China recalls Lithuania ambassador over Taiwan diplomatic recognition

China’s Foreign Ministry on Tuesday demanded Lithuania recall its ambassador from Beijing and said it would pull its own envoy from Vilnius over what China considers to be recognition of Taiwan.

Lithuania had given Taiwan permission to open a representative office in Vilnius three weeks ago. This has enraged Beijing, which claims Taiwan as its own.

What did China say?

China’s foreign ministry published a strongly worded statement on Tuesday over the Lithuanian decision.

“This action flagrantly violated the spirit of the communique on the establishment of diplomatic relations between the two countries and seriously damaged China’s sovereignty and territorial integrity,” said the Chinese foreign ministry.
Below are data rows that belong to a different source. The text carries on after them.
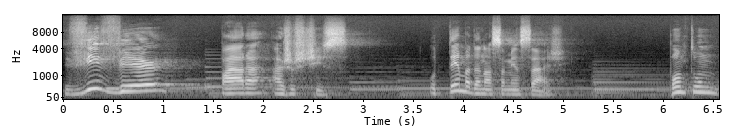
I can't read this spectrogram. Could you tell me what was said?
viver para a justiça. O tema da nossa mensagem. Ponto 1. Um,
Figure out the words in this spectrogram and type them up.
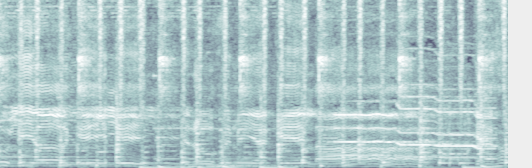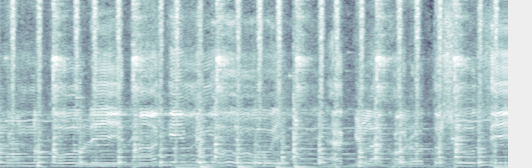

The “People’s Republic of China is the only legal government representing the whole of China” said the statement.

International experts see China’s military build-up as a threat to Taiwan

“The determination of the Chinese government and people to realize the reunification of the motherland is unshakable, and the red line of safeguarding national sovereignty and territorial integrity cannot be touched,” the ministry said.

“We urge Lithuania to immediately correct this wrong decision … and not go further and further on the wrong road.”

China also warned Taiwanagainst trying to seek further independence adding that “attempts to engage in separatist activities in the international arena will never succeed.”

Why is Taiwan such a thorny issue?

In its drive for territorial integrity, China regularly protests any moves to recognize Taiwan across the world.

The Lithuanian-based Taiwan office, set to open in the fall, would be the first European representative office to be called by the country’s own name, as opposed to Taipei, its capital.

In return, Lithuania would open its own representative office in Taipei, while offering to donate 20,000 coronavirus vaccines dosesin the process.

Reacting to the Chinese statement, the Lithuanian foreign ministry said later on Tuesday that it was sticking with its decision to strengthen ties with Taiwan while respecting the “one China” principle.

Taiwanese Foreign Ministry spokesperson Joanne Ou praised Lithuania’s “firm will to defend the concept of national

dignity and freedom.”

“The two sides will continue to strengthen exchanges in various fields on the basis of universal values such as democracy, freedom and human rights,” Ou said

Only 15 countries have formal diplomatic ties with Taiwan, with the EU having its own representative office with the beleaguered island.

Tensions between the West and China have escalated in recent months over human rights in Hong Kong and alleged human rights abuses of the Uyghur Muslim minority group.

jc/aw (dpa, Reuters)